Use flowcharts to avoid getting stuck in data journalism projects


All journalists are quite comfortable coping with the problems, big and small, of a written story. You start with an initial idea, then do your research, gather information, put it into a form fit for publication. 

The same process in a data story can pose quite a number of obstacles. Often, people get stuck. So, what do you do when the data is hard to come by? How do you avoid to get stuck with an overly complex set of data? What is the best visualization to choose later?

Planning ahead can help to avoid that. Similar to writing a story or creating a video work on a data story is facilitated when you have a clear step-by-step plan at hand. 

This is why flowcharts can help a lot finding your own path. Recently Journalism.co.uk published story linking to a blog post to project flowcharts which can be a big help - for your own work and in order to communicate what you intend to do to others in your newsroom (including superiors).

One example of such a flowchart comes from science journalist James Gaines. He writes: „I seem to constantly get stuck. Data journalism is really useful and powerful, but it does require a bit of technical know-how to perform. More than any other form of journalism there definitely seems to be a right way to do it and a wrong way to do it. So in order to help myself when I’ve gotten stuck (and to help me remember what program to use when) I’ve made myself a flowchart.“

See the flow chart he created for his own projects here.

(The best advice in this plan is to talk to an expert early in the project in order to avoid drawing the wrong conclusions as to the quality of the data.
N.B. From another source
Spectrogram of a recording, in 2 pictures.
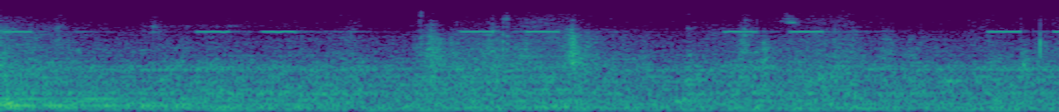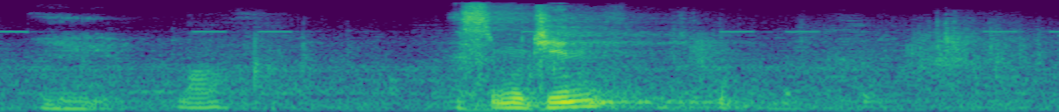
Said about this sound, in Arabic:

Pick up the phone early in your project and reach out!).

Later, as a response, Paul Bradshaw picked up on the topic and created his version of a flowchart, particularly for the process to gather data.

The key point here is that planning makes it much easier to go through the steps of your particular project: Almost all data projects go through phases - from an idea or dataset to gathering the numbers, to cleaning, to visualizing and then on to publishing. No two projects are exactly the same - so creating your very own flowchart might be extremely helpful to chart your own course.

Equipped with such a plan, the range of tools you might use is easier to put to work. There will be turning points where you just know that at a point the best option will be use Excel, Open RefineR, Kimono or Import.io for the data gathering and cleaning. But having a visualized plan will help a lot to make decisions at turning points and stages of your particular project.